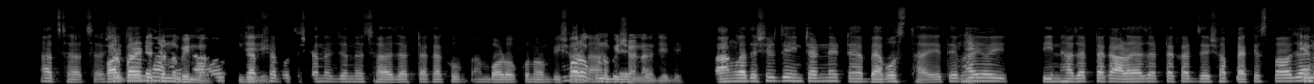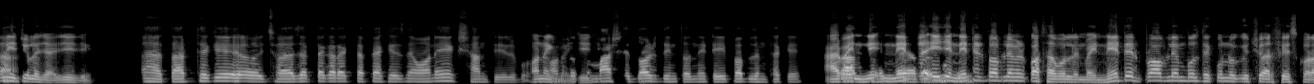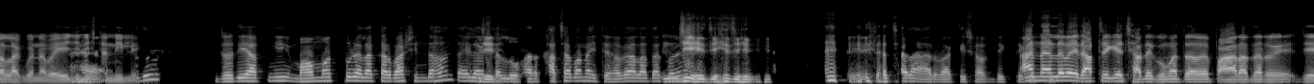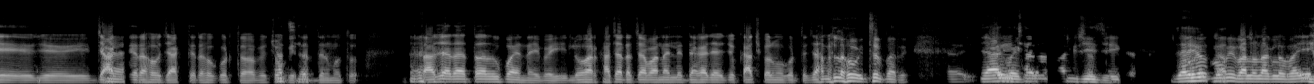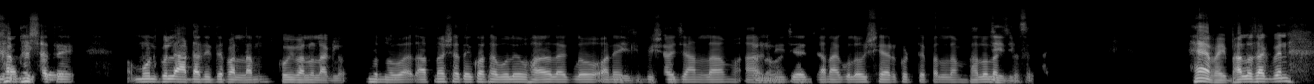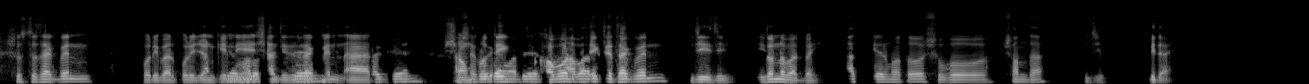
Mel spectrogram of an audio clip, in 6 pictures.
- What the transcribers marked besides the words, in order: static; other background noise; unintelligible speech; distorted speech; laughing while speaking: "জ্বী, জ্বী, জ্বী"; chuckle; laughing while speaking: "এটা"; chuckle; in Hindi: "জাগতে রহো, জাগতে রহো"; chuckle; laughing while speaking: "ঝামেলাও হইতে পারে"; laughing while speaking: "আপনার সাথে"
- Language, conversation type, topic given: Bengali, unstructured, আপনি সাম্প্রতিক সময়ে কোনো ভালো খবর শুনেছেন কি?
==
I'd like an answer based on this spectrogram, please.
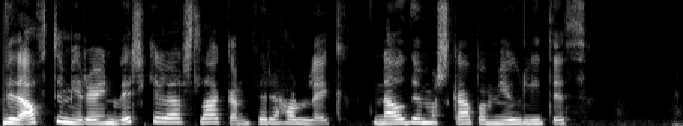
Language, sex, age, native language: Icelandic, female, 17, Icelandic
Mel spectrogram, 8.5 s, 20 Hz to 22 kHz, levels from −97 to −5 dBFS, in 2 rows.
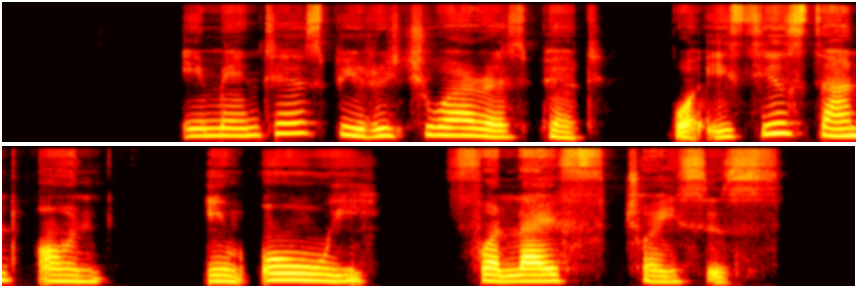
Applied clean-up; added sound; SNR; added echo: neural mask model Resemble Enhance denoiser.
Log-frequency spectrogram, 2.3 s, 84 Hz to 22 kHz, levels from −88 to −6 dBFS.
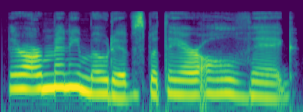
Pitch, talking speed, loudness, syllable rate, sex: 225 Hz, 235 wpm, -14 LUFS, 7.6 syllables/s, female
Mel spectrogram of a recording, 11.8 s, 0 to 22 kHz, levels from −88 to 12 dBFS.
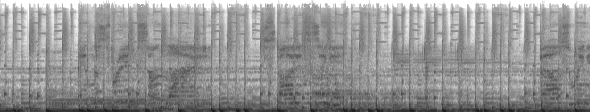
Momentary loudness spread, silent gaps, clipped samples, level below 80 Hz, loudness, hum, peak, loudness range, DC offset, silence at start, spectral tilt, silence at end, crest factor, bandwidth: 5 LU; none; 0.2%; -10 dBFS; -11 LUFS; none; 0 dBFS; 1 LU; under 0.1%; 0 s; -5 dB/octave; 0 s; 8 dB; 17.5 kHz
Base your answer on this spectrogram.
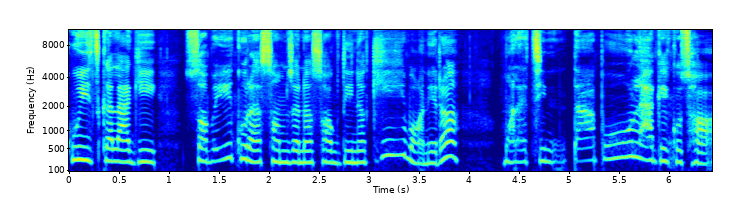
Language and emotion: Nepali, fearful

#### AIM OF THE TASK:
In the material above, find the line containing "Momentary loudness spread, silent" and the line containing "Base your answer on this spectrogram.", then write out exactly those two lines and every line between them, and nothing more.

#### OUTPUT FOR THIS TASK:
Momentary loudness spread, silent gaps, clipped samples, level below 80 Hz, loudness, hum, peak, loudness range, DC offset, silence at start, spectral tilt, silence at end, crest factor, bandwidth: 5 LU; none; 0.2%; -10 dBFS; -11 LUFS; none; 0 dBFS; 1 LU; under 0.1%; 0 s; -5 dB/octave; 0 s; 8 dB; 17.5 kHz
Base your answer on this spectrogram.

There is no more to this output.